Although there is no substitute for personalized advice and an agreement tailored to fit your needs, the Small Business Administration has provided information on some basics of partnership agreements. The SBA identified six key clauses that you should include in partnership agreements including clauses related to:

  • Percentage of ownership: It is vital that everyone agrees on the percent of the partnership that each person owns. Your records should also detail the contributions each partner made when the company was started, as these details can be used to help calculate ownership percentage.
  • Profit and loss allocation: Your partnership agreement should specify how profits and losses are divided up. Does each person take a proportional share based on their initial contributions or is there another formula you’d prefer to use?
  • Who is able to bind the partnership: The default is generally that any partner can bind the partnership. This means any partner can commit to legal obligations, which the whole partnership can then become responsible for fulfilling.
  • How will decisions be made: You should outline the process to be used to make important decisions. Often, it is best to try to split up final decision-making authority among the partners. If you have too many people making decisions on every issue, this is a recipe for conflict and chaos and could result in nothing getting accomplished.
  • What will happen if a partner dies or must leave the company for other reasons: Do you want that partner to be able to transfer his ownership interest in the partner to a person of his choosing or do you want first rights to your partner’s share of the company?

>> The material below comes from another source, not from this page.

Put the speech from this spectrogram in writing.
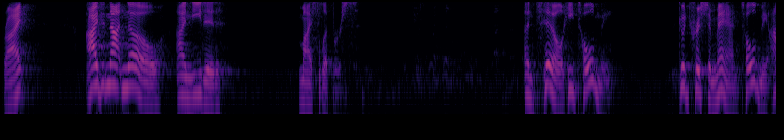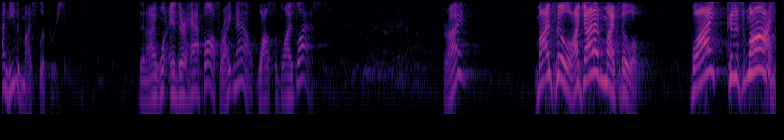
right? I did not know I needed my slippers until he told me. Good Christian man told me I needed my slippers. Then I want, and they're half off right now while supplies last. Right? My pillow. I gotta have my pillow. Why? Because it's mine.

You should address the possibility of a partner departing when you start your partnership, because everyone is on good terms and can compromise more easily. In addition, if you’re negotiating what happens when a partner must leave and you have no way of knowing who could eventually be forced to step away from the partnership, you’re more likely to negotiate fairly since you never know if you’ll be the first to have to step away.
  • How will disagreements be resolved: It is imperative that you specify what should happen to resolve disagreements that inevitably will arise. Ideally, you can keep serious conflict to a minimum by delegating decision-making authority to different people for different aspects of business operations. If and when conflicts happen, though, you need a way to resolve them amicably. Your partnership agreement should spell this dispute resolution plan out so everyone is on the same page and you’re less likely to end up in a conflict that you must go to court to resolve.

Getting Help from Southern California Business Attorneys

Brown & Charbonneau, LLP has helped many companies throughout California to create partnership agreements that set the stage for business success. Our legal team can help you through all phases of creating your agreement, from negotiating to drafting your agreement to understanding your rights and obligations when the contract is signed.

To find out more and to get personalized advice on the legal issues that matter to you and your new partnership, give us a call at (866)237-8129 or contact us online today to talk with our experienced  business attorneys.